The Marshall Code series was launched last month at NAMM. The amps are based around modelling software that recreates classic Marshall tones. Marshall’s older MG series of digital amps are widely despised so it’s probably a smart move for Marshall to move forward with a new format in this area. The Code amps are not going to sound like a full-tube Marshall but they do sound pretty tasty for the price. The series includes a 100-watt head, a 4×12 cabinet, a 100-watt 2×12 combo amp, a 50-watt 1×12 combo and a 25-watt 1×10 combo.
Highly customisable digital amps
The Marshall Code amps are fully programmable. The preamp, power amp and speaker cabinet models have been developed in collaboration with Swedish audio company Softube to create Marshall-Softube modelling for classic and contemporary Marshall amp sounds. The amps have 14 preamps, 4 power amps and 8 speaker cabinets. The 24 available effects include: Compression, stompbox distortions, auto wah, pitch shifter, chorus, phaser, flanger, tremolo, delays with tap tempo and reverbs. The preamps are modelled after the following amps: JTM45 2245, 1962 Bluesbreaker, 1959SLP Plexi, JCM800 2203, JCM2555 Silver Jubilee, JCM2000 DSL100, JVM410H and more. The power amp voicings are EL34, 5881, EL84 and 6L6 MST, while the speaker cabinet models are 1960, 1960V, 1960AX, 1960HW, 1936, 1936V, 1912 and 1974X. The Code amps include 100 presets and all of these can be edited to create custom presets. The huge number of preamp, power amps and cabinet options mean that the Code amps can be used to create unique combinations on the fly that would not otherwise be possible.
The amps can connect via USB to use Code as a DAW interface to record, and to stream audio from a computer. Code can connect via Bluetooth to control the amp and to stream music on your iOS or Android device using the new Marshall Gateway app. MP3 players can also be connected to play along with tracks through the amp. The free Gateway app is fairly intuitive, allows quick changes to settings and deep editing of each preset. The app allows loops to be created or played back slowed down, and also editing in real time of the presets while playing back. Settings changed on the amp controls track in the app in real time, and vice versa. All amp functions can be altered on the amp itself, so the app is not a requirement.
The amps are understated and have a sleek design and appearance. The recessed knobs are a sensible design choice, and each amp has a digital display to help navigate the presets. Despite the digital origin of the amps, it seems Marshall have deliberately given the amps a traditional look. It’s a smart move, given guitarists’ general suspicion of anything that looks too newfangled or modern.
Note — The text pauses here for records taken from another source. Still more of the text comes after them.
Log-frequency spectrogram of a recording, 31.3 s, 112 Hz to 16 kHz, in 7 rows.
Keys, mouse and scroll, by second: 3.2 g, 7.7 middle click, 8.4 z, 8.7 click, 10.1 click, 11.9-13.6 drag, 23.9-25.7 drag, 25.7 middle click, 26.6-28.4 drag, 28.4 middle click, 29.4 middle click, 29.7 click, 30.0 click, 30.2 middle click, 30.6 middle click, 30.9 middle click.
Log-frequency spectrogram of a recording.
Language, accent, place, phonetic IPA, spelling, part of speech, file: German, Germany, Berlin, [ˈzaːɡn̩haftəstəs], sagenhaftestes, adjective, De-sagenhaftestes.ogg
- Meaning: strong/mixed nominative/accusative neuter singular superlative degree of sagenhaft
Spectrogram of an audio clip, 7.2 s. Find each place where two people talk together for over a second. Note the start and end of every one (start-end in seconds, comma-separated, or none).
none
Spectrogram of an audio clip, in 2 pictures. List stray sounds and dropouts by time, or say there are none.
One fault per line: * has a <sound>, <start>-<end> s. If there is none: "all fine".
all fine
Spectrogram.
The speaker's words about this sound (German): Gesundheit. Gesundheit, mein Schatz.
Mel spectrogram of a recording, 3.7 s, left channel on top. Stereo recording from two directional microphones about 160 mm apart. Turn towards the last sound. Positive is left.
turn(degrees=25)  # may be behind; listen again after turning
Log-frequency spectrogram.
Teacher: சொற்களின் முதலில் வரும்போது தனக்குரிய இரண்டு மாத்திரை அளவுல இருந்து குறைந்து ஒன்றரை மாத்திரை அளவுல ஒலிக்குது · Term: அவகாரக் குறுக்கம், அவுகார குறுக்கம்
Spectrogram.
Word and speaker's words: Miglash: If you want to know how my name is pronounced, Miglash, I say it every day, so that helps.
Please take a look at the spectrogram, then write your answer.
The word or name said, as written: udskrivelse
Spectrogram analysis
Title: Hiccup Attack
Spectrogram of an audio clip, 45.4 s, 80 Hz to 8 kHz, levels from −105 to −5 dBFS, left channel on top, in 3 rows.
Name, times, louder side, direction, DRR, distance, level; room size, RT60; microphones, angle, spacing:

The Marshall Code amps truly excel at rock ‘n’ roll and metal lead sounds, and the built-in delay and other effects help create stage-ready sounds quickly. Sustain and feedback roll in naturally on held notes like a tube amp. Rock rhythm sounds also sound fairly respectable. The metal rhythm tones are passable but no one is going to mistake a Code amp in this regard for the roar of a real tube stack. The built-in noise gate is a handy feature in this area, and quickly tames any excess hum. The delay and reverb tones sound convincing. However the Code series does outstretch itself with some of the effects. The auto wah, phaser and tremolo effects do not sound authentic. It’s not surprising that an amp that is so ambitious and also affordable cannot hit all the marks it aims for. Nonetheless, the aforementioned effects are hardly the main focus of the amp. If you are just looking for chunky rock and metal tones on budget, you could do much worse than the Code series. The clean tones are tasty so the amps could be applicable for jazz, blues, country and other styles which require plenty of clean work.
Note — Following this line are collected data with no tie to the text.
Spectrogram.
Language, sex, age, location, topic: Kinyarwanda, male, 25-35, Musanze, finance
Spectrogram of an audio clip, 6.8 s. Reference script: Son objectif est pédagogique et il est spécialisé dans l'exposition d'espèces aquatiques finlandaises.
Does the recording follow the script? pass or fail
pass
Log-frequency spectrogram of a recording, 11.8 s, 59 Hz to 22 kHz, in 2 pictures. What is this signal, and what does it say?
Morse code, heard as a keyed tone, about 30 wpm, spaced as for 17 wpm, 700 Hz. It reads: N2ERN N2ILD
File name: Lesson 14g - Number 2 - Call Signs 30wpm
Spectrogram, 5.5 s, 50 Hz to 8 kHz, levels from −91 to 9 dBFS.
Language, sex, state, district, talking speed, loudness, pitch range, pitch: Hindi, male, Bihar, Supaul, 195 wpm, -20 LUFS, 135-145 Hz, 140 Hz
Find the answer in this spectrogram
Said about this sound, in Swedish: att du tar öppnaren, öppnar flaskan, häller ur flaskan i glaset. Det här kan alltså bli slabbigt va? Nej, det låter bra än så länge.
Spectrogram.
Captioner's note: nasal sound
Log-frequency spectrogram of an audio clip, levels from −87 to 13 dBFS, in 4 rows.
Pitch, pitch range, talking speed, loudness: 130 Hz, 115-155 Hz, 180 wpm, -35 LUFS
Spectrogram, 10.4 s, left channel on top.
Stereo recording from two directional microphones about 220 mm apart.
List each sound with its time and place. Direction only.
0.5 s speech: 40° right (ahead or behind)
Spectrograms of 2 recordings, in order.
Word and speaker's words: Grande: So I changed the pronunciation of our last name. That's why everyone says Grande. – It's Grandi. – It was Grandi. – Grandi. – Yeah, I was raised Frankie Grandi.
It seems like Marshall has really got it right with the features, pricing and tone available from the Code modelling series. This will definitely be a major player in this area. The Code amps seem well suited to people who want to get a stage-ready solution on a budget. It would also appeal to people who want a range of options in the studio and garage guitarists who want an interesting and flexible set-up to tinker and experiment with.